That’s all there is to it. Whenever you want to change the collection to a different app, all you have to do is go to your custom variable and switch the value to a different application. The rest will update automatically. Let’s test this out by changing our custom variable from 5KPlayer to Chrome.
And now, if we check the dynamic collection, we should see a collection of computers with Chrome Installed, and the description should also say Chrome.
Creating reports from dynamic collections
Now that we have a customizable dynamic collection built using our new variable, we can easily create a report with the same structure as the dynamic collection that will return results based on the value of the variable we created.
To create a report from a dynamic collection:
Right-click on the dynamic collection Application of Choice
Click New > Report From Collection
The report window should open up
The name of the report and the description should match the name and description of the dynamic collection
Click on the Filters tab, and you should see the same filter as the dynamic collection

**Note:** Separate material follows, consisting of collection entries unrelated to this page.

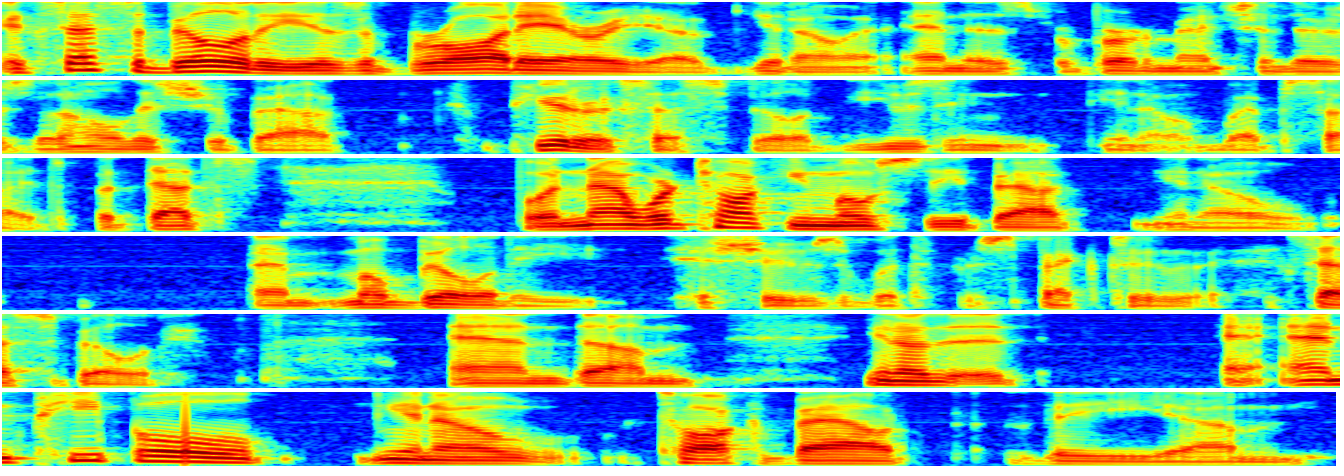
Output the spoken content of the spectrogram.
accessibility is a broad area, you know, and as Roberta mentioned, there's a whole issue about computer accessibility using, you know, websites. But that's, but now we're talking mostly about, you know, um, mobility issues with respect to accessibility, and um, you know, the, and people, you know, talk about the, um,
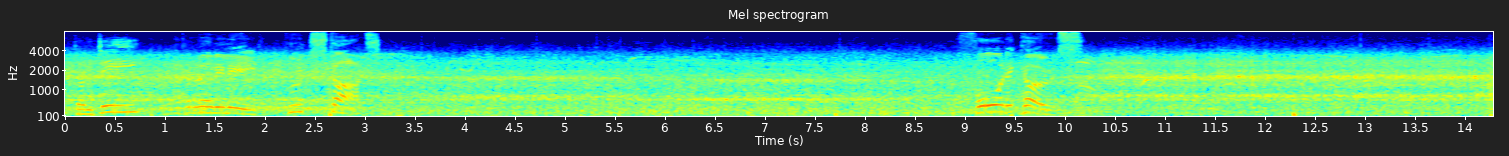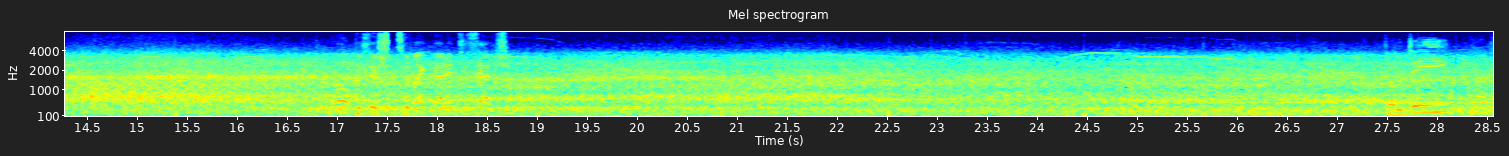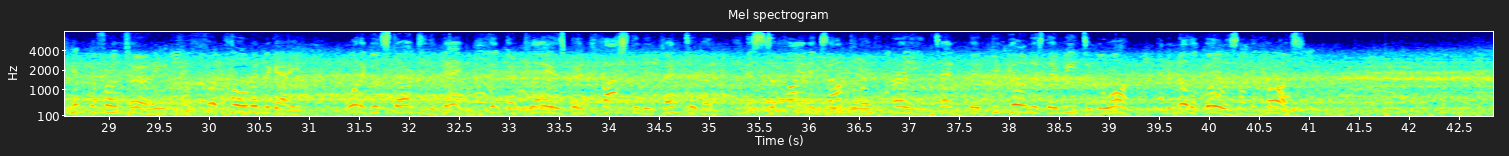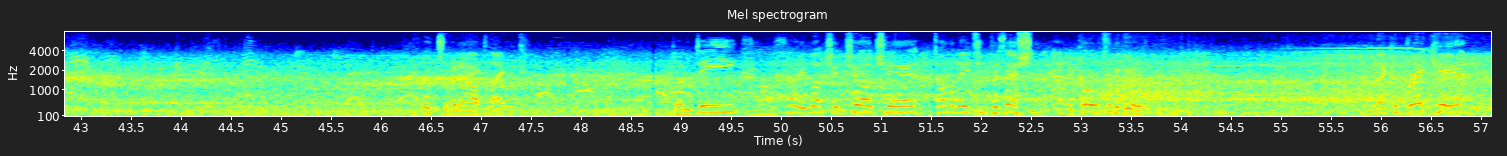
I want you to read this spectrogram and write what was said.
Dundee have an early lead. Good start. Forward it goes. Well positioned to make that interception. Dundee have front early, a foothold in the game. What a good start to the game. I think their play has been fast and inventive, and, and this is a fine example of early intent. They've begun as they mean to go on, and another goal is on the cards. Quarter of an hour played. Dundee are very much in charge here, dominating possession and a goal to the good. Well, they can break here.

Before we save the report, let’s add a couple more fields to make the report more valuable. Click on the Columns tab
Click on the Add Column button
Using the drop-down menu, add the column Application > Name > Application Name
Add a second new column and set the information to Application > Version > Application Version
Click Run Report
You should now see a collection of computers for whatever application value you’ve assigned to our custom variable.
As we did with our dynamic collection, if we change our variable’s value, the report will update automatically and return information based on the new variable value.
Creating Auto Reports
Now that we have our report created, we can easily configure it as an auto report that will automatically run the report and send it to the destination of your choice.
To set up our Application of Choice as an auto report which will save to a UNC path:
Click on the Reports folder
Right-click on Application of Choice
Select Attach to Auto Report > New Auto Report…
You can either keep the default name of the auto report or put in a new name
In the Path field, enter the UNC path of where you would like the report to be saved
You can select a file name format from the drop-down list or create a custom one in the File Name field. I’ve chosen the $(Report:Name)-$(Date) format, but I’ve added the custom variable to it to make it more descriptive, which looks like this $(Report:Name)-@(app)-$(Date)
Choose which format you want the report to save as. I’ve gone with Portable Document (.pdf)
Click on the Triggers tab
Create a schedule of your choice. I like to run my reports weekly, so I’ve selected the Weekly option and configured it to run on Tuesdays at 7 am
If you would like your report to get emailed, you can configure that in the Mail tab
If you want to add or remove reports from this auto report, you can configure your reports in the Reports tab
Once you’ve finished configuring all the settings, click OK
If you want to ensure that the auto report is working correctly, click on Auto Reports, then right-click on the auto report you just created and click Run Now.
After manually running the report, you can check the location you’ve set to save your reports to make sure a report was generated.
These are just a few of the lesser-known features of PDQ Inventory, but they provide a lot of functionality if you take advantage of them. Remember, it’s important to know these things because knowing is half the battle.
Born in the '80s and raised by his NES, Brock quickly fell in love with everything tech. With over 15 years of IT experience, Brock now enjoys the life of luxury as a renowned tech blogger and receiver of many Dundie Awards. In his free time, Brock enjoys adventuring with his wife, kids, and dogs, while dreaming of retirement.